There were many features of this Calvin Jubilee which I found very interesting. Meeting of prominent theologians and representative clergymen from many countries is always interesting, of course. I was impressed by the way in which these Germans rose above the ties of blood in order to honor the French Reformer more than their own Luther. It was good also to hear an audience of this type use exclusively psalms for their praise, especially 33, 67, 89, 100, 103, 105. And it was inspiring to hear some of these psalms sung a cappella.
The concentration of the celebrations in the short time of a few days, and a weekend at that, made a high pitch of concentration possible. This was evident too from the participation of the members of the congregation. Although the total attendance was, no doubt, small compared to the membership figures mentioned above, I repeatedly felt that there was more interest in Calvin and what the lectures had to say about Calvin than was shown in Grand Rapids for the series of lectures put on by Calvin College last winter. This made me wonder about the zeal of our profession of Calvinism.
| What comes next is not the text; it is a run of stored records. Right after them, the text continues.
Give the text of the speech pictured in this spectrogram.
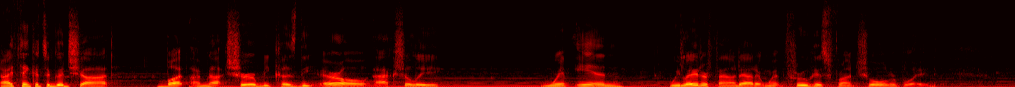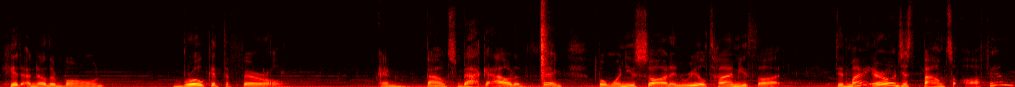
I think it's a good shot, but I'm not sure because the arrow actually went in. We later found out it went through his front shoulder blade, hit another bone, broke at the ferrule, and bounced back out of the thing. But when you saw it in real time, you thought, did my arrow just bounce off him?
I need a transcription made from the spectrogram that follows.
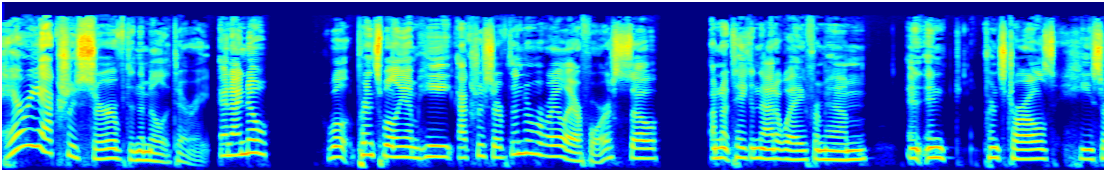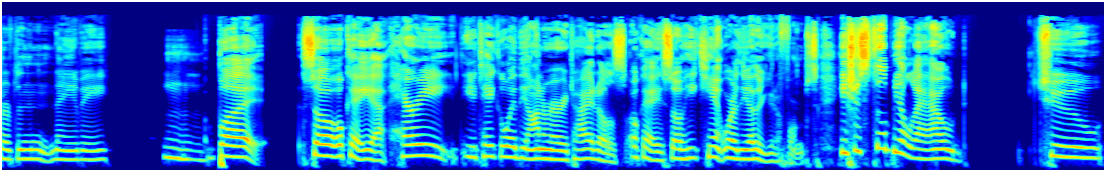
Harry actually served in the military. And I know well Prince William, he actually served in the Royal Air Force, so I'm not taking that away from him. And, and Prince Charles, he served in the Navy. Mm-hmm. But so okay, yeah, Harry, you take away the honorary titles. Okay, so he can't wear the other uniforms. He should still be allowed to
I was aware, of course, of a vague and general Barthian influence throughout the lectures. I was told that most of the ministers of the German Reformed churches had been stimulated most by Karl Barth and that it was the Barmen Declaration which they regarded most highly as a confession of faith. And yet it was obvious that something had gripped these people. The experiences of war and especially the experiences with Hitler and the “German Christians” had made their impact. Here were people who recognized that the Church could not rest on its laurels. Here were people desirous of being a Reformed Church. I left with the prayer that the Frankfurt to which Calvin had once shown such kinship might today become a Frankfurt which more fully demonstrates a real kinship with Calvin.